The U.S. National Highway Traffic Safety Administration’s investigation into Tesla Inc.’s Autopilot feature has been upgraded in a move that could potentially result in a recall.
The NHTSA investigation into Telsa’s self-driving car feature was launched in August following 11 identified crashes where Tesla vehicles on Autopilot crashed into stational emergency vehicles. “Most incidents took place after dark and the crash scenes encountered included scene control measures such as first responder vehicle lights, flares, an illuminated arrow board and road cones,” the agency said at the time.
Tesla’s autopilot system, described by the company as the “future of driving,” offers “full self-driving capabilities.” The system uses eight cameras and vision progression to provide 360 degrees of visibility at up to 250 meters of range. In Tesla’s words, “Autopilot advanced safety and convenience features are designed to assist you with the most burdensome parts of driving.”
Although drivers are supposed to keep their hands on the wheel when the feature is engaged, in reality that often does not happen. If it did, Tesla vehicles would not keep running into emergency vehicles, hence the NHSTA investigation.
The investigation encompasses Tesla models Y, X, S and 3 from 2014 to 2021. The initial investigation evaluated “the technologies and methods used to monitor, assist and enforce the driver’s engagement with the dynamic driving task during Autopilot operation.” The investigation also assessed the object and event detection and vehicle response when engaged in Autopilot mode and the operational design domain when the Autopilot is functional.
The expanded investigation, the “Engineering Analysis” phase, is the final investigative stage before a recall. The investigation has been expanded to 16 incidents where Tesla vehicles using Autopilot have crashed into emergency and road maintenance vehicles, resulting in 15 injuries and one death.
“Analysis of these sixteen subject first responder and road maintenance vehicle crashes indicated that Forward Collision Warnings (FCW) activated in the majority of incidents immediately prior to impact and that subsequent Automatic Emergency Braking (AEB) intervened in approximately half of the collisions,” NHSTA said in its update. “On average, in these crashes, Autopilot aborted vehicle control less than one second prior to the first impact.”
Although the 16 crashes are the main focus, the NHSTA said it has also reviewed 191 crashes that did not involve first-responder vehicles and has narrowed its investigative list down to 106. In half of the 106 crashes, “indications existed that the driver was insufficiently responsive to the needs of the dynamic driving task (DDT) as evidenced by drivers either not intervening when needed or intervening through ineffectual control inputs,” NHTSA said.
Tesla previously responded to the investigation by claiming that vehicles using its Autopilot technology had one crash for 4.31 million miles driven compared to one for every 1.59 million miles driven when drivers were not using the feature.
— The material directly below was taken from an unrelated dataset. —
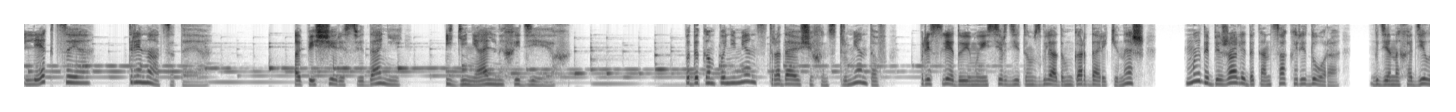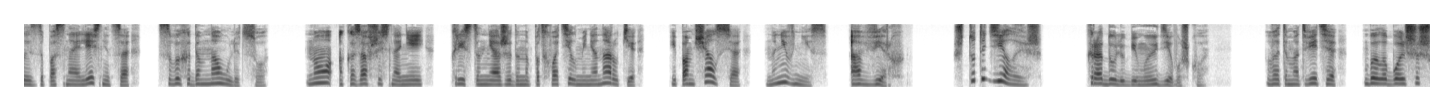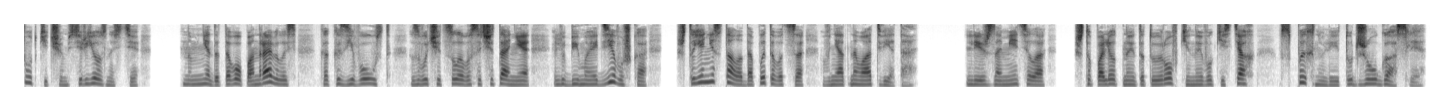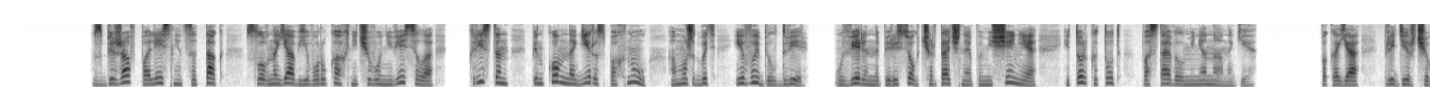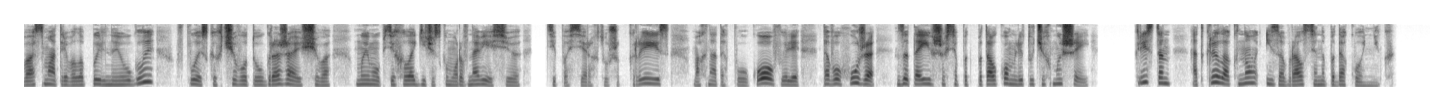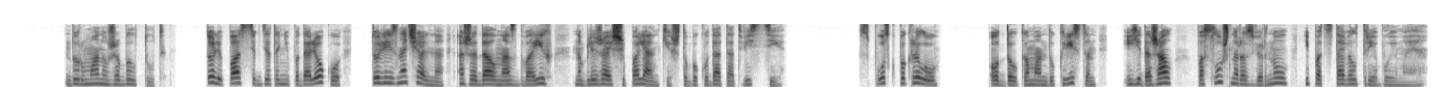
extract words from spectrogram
Лекция 13. О пещере свиданий и гениальных идеях. Под аккомпанемент страдающих инструментов, преследуемые сердитым взглядом Гордарики Нэш, мы добежали до конца коридора, где находилась запасная лестница с выходом на улицу. Но, оказавшись на ней, Кристен неожиданно подхватил меня на руки и помчался, но не вниз, а вверх. «Что ты делаешь?» «Краду любимую девушку». В этом ответе было больше шутки, чем серьезности, но мне до того понравилось, как из его уст звучит словосочетание «любимая девушка», что я не стала допытываться внятного ответа. Лишь заметила, что полетные татуировки на его кистях вспыхнули и тут же угасли. Взбежав по лестнице так, словно я в его руках ничего не весила, Кристен пинком ноги распахнул, а может быть и выбил дверь, уверенно пересек чердачное помещение и только тут поставил меня на ноги. Пока я придирчиво осматривала пыльные углы в поисках чего-то угрожающего моему психологическому равновесию, типа серых тушек крыс, мохнатых пауков или, того хуже, затаившихся под потолком летучих мышей. Кристен открыл окно и забрался на подоконник. Дурман уже был тут. То ли пасся где-то неподалеку, то ли изначально ожидал нас двоих на ближайшей полянке, чтобы куда-то отвезти. «Спуск по крылу», — отдал команду Кристен, и едожал послушно развернул и подставил требуемое.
ArsTechnica reported today that in the U.S., for all vehicles, there is one crash per every 484,000 miles.